Record excerpts Start Marker
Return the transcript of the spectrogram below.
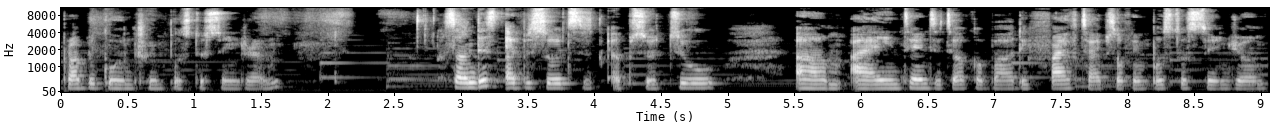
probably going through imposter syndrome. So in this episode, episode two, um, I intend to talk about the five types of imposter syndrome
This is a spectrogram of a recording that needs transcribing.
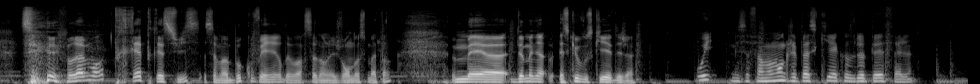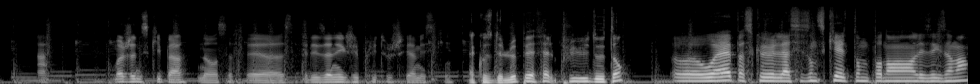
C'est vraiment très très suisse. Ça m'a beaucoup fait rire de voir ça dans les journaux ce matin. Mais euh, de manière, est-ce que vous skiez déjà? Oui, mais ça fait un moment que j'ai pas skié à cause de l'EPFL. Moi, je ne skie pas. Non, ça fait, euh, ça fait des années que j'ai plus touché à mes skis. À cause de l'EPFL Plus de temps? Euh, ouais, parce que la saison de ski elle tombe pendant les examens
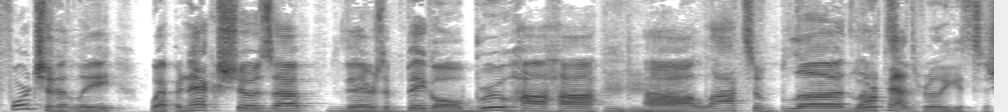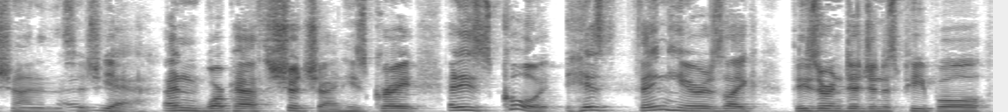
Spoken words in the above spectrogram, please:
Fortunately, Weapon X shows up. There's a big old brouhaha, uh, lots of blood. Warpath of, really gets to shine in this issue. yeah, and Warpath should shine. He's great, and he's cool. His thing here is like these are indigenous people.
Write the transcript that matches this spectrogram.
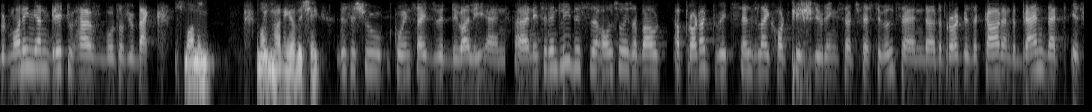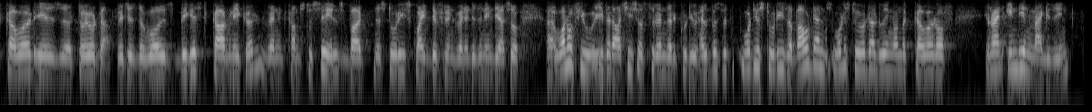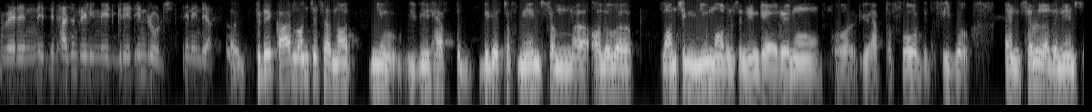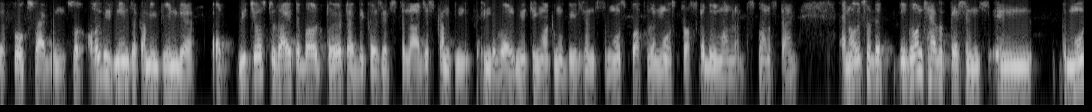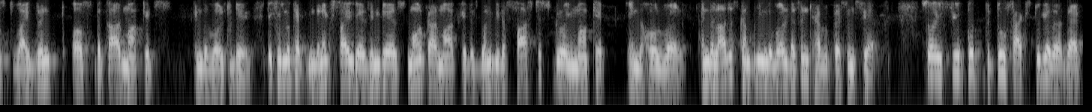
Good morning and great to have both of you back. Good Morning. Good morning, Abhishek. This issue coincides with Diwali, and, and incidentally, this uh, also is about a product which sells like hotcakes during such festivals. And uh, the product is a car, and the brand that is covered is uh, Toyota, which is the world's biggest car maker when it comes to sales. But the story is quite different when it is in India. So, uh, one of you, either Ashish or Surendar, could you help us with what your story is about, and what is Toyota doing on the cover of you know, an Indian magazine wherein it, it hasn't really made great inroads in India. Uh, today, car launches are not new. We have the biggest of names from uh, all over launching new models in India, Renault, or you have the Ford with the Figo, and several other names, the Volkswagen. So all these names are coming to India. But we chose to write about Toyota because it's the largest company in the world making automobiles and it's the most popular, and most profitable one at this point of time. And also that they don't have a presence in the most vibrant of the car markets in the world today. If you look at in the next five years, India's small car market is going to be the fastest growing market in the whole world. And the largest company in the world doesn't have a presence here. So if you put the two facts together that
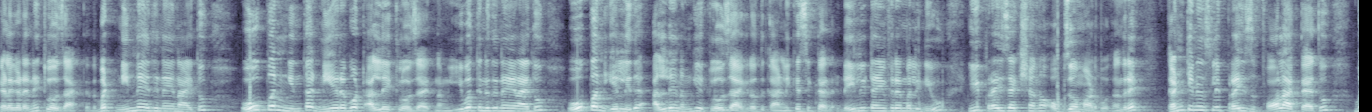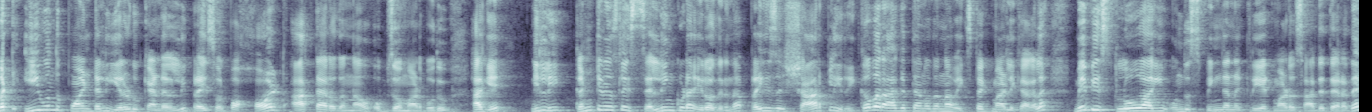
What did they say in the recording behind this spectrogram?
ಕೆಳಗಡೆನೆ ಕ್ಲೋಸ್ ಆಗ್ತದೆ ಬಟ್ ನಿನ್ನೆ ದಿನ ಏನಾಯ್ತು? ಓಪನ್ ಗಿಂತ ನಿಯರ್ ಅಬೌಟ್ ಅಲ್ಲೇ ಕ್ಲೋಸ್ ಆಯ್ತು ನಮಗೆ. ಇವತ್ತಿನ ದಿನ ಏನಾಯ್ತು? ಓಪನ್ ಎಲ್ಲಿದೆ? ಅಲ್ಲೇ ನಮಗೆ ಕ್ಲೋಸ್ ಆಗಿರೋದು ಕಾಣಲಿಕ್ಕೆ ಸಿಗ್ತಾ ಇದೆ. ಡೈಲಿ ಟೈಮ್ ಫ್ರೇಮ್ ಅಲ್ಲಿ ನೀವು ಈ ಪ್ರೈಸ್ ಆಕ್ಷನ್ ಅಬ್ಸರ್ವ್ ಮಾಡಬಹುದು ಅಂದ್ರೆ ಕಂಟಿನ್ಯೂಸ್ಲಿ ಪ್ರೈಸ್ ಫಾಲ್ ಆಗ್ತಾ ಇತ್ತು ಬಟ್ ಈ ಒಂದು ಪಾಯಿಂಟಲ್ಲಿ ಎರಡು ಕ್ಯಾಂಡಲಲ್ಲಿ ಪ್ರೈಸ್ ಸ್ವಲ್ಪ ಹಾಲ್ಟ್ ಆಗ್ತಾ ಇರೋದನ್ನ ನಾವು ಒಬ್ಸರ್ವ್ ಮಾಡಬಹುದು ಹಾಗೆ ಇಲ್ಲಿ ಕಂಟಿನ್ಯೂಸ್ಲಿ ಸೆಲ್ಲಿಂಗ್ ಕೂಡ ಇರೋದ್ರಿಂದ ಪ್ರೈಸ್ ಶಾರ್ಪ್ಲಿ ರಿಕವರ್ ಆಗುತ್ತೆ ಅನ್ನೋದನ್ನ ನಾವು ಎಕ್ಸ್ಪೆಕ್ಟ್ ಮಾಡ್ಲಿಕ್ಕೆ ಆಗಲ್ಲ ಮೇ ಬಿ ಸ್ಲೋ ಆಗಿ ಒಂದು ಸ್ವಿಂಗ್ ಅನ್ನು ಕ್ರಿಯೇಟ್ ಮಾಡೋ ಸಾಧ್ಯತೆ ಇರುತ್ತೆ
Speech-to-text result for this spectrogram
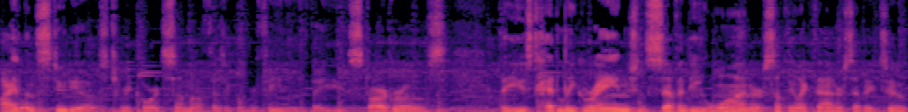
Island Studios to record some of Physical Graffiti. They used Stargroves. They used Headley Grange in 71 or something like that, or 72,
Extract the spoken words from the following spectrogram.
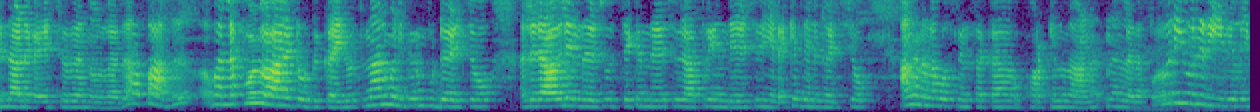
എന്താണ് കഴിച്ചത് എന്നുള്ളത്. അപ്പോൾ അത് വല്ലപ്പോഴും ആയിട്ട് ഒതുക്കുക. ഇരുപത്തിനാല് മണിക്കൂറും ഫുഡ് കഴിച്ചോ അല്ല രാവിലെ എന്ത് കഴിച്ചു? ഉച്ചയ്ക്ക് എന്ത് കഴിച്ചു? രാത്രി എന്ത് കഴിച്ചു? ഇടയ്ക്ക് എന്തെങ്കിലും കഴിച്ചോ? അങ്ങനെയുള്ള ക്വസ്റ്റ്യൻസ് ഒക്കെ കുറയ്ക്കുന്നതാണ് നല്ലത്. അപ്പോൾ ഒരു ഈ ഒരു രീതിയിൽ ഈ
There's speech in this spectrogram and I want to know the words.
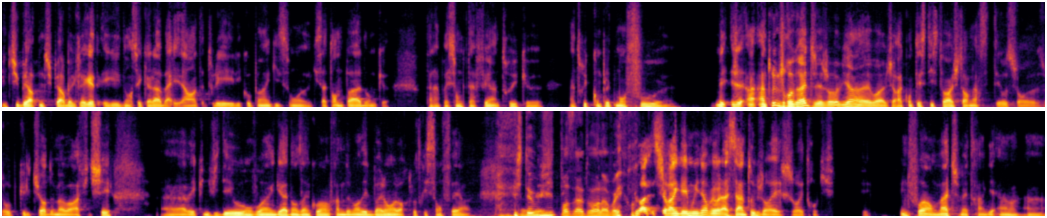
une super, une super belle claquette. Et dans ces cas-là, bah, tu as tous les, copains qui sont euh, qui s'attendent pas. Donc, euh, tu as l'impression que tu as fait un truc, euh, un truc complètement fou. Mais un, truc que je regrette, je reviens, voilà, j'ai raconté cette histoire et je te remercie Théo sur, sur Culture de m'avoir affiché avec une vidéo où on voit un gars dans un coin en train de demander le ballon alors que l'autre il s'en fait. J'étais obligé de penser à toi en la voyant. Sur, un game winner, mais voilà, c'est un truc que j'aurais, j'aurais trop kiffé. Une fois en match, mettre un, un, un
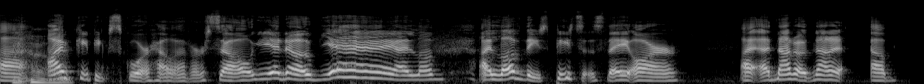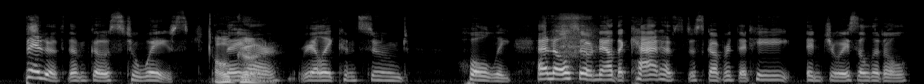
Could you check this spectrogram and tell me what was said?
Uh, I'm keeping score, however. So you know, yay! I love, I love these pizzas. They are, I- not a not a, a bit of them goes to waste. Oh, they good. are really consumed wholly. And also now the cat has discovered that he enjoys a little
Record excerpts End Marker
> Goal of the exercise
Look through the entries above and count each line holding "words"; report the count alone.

> Exercise result
3